This letter reprinted in A History of Shenandoah County, Virginia was actually written for publication! Private Russell T. Hupp penned the letter and sent it to the editor of The Valley newspaper. It gives details that folks back home would have found interesting, including observations on the agriculture in France and comparisons to the crops and farms in the Shenandoah Valley.
Similar to the previous weeks, we’ve included a few historical notes on World War I after the complete primary source to give a little background and historical depth to the letter.
Somewhere in France
A.E.F., Sept. 17, 1918,
Headquarters Co., 318th Inf.
As I am not on any detail at the present time I thought I would write you a few lines this beautiful morning. I am well and feeling fine and the rest of the Shenandoah boys are as well as usual. Lester Tidler is still in our company. We are all here together. We have very much fun trying to talk the French language. It’s as much fun for them to hear us talk as it is for us to hear them talk. Some of the girls are very pretty over here, but they don’t come up to the old U.S. girls. I saw yesterday a U.S. locomotive, track, brakesman, firemen, and engineer. I haven’t seen but two American girls since I have been over here. They were two Y.M.C.A. girls.
The country over here is very beautiful. Most of it is very rich soil, so they don’t use any fertilizer at all. Their main crops are are wheat, flax, sugar beets, potatoes, but no corn – most too cool for it. They raise barley and rye in some places. They have the nicest quality of wheat and potatoes that I have most ever seen.
All the farmers live in little villages. Horses, cows, chickens, sheep, dogs and cats live under the same roof. The farmers lives in one end and the stock in the other. they also have some fine horses and cows.
The Stars and Stripes are waving in most every village I have seen. As we came through Paris I saw in one of the large buildings, 14 stories high, a pretty French girl waving a large U.S. flag. The Stars and Stripes made me feel like I was in Washington D.C.
Here’s one of our songs:
Keep your heads down, you dirty Huns,
Keep your heads down, you dirty Huns.
Late last night by the pale moon light
I saw you! I saw you!
You were mending broken wire,
When we opened rapid fire.
If you want to see your father in your father’s land,
Keep your head down, you dirty Hun.
I haven’t received but two Valleys [newspapers] since I have been over here. I heard from home three or four times. I got a letter from cousin Phil Olinger yesterday, and I was very glad indeed to hear from him and how they were all getting along.

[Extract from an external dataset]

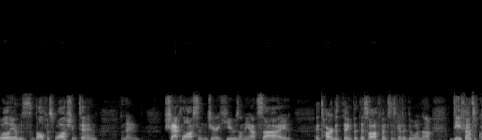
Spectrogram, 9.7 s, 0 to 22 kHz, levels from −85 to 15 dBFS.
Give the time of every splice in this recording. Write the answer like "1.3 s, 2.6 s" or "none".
2.4 s, 6.3 s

My voyage across the large pond was very, very great indeed. It took us something like 8 days to make the trip. First few days were very foggy. Sometimes I could see a steam boat which appeared as if it were about 10 or 15 miles off. We left the U.S. on the 22d of May.
Aeroplanes are flying around over here like birds. They are humming around over head all the time. The most I have ever seen at one time was 52.
Well, I guess I must close for this time. Hope this will find everybody well and enjoying best of life.
Pvt. Russell T. Hupp
- Y.M.C.A. (Young Men’s Christian Association) was started in 1844 and had great influence by the World War I era. The religious and social organization fundraised and used over $155 million to aid American soldiers during the war. Over 25,000 staff members deployed with military units in different areas of the global conflict, boosting morale through programs, entertainment, and educational opportunities. Some of the volunteer staff were women, as Hupp wrote in his letter.
- “Huns” was one of the both joking and derogatory nicknames the Allies had for the Central Powers’ soldiers. It envoked barbaric imagery that was often used to an extreme in propaganda.
- World War I saw the introduction of the airplane to warfare. Check out this blog post about some of the first American combat pilots to learn more.
- The United States joined World War I “late.” The conflict had started in 1914, and American did not declare war until the spring of 1917. Still, the idea that “the Yanks are coming” heartened the British, French and other Allied soldiers and civilians. Fresh troops to fed into the war machine of trenches and no man’s land in the final struggles to push back the German and Austrian lines. Despite their short involvement, American officers, soldiers, and politicians were recognized by the other Allies as key players in the final months and aftermath negotiations.